It can take up to a half hour or more for the animals to die in the chamber. The act of testing consumer products on animals, known as vivisection, is an extremely cruel, and unnecessary practice. The animals used for testing are subjected to harmful chemicals, which affect their health. For example, albino rabbits are tested for chemicals that cause eye irritation in humans. The liquid form of such chemicals are dropped into the rabbits eyes and left for two to three days. Animals are forced to consume and inhale deadly chemicals. Dogs are made to eat chemicals, such as pesticides, which can be lethal.

Also animals, mainly rabbits, rats, and mice, are locked in cages, shocked, and sometimes starved of food. Apart from these animals, statistics show fifteen million animals worldwide, are tortured daily in laboratories. These animals are used for research purposes, and are kept in very inhumane conditions. They are left to suffer, and die, while their researchers are busy finding a cure to free mankind of its troubles, or for a cosmetic company to test their new lipstick.
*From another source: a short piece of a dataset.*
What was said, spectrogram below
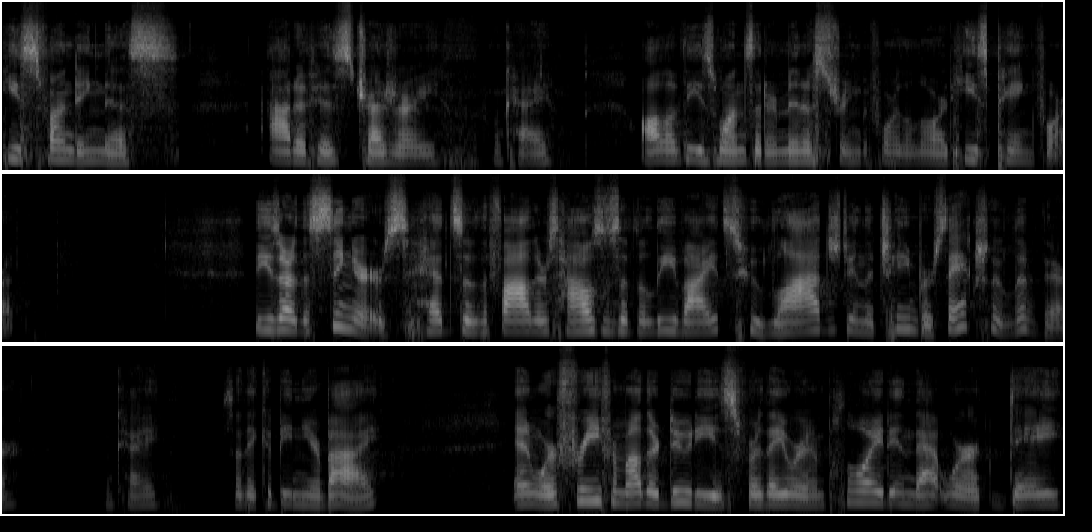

According to PETA, “Every year, more than 1. 1 million animals in the US are used for the purpose of research and testing of different kinds of products. ”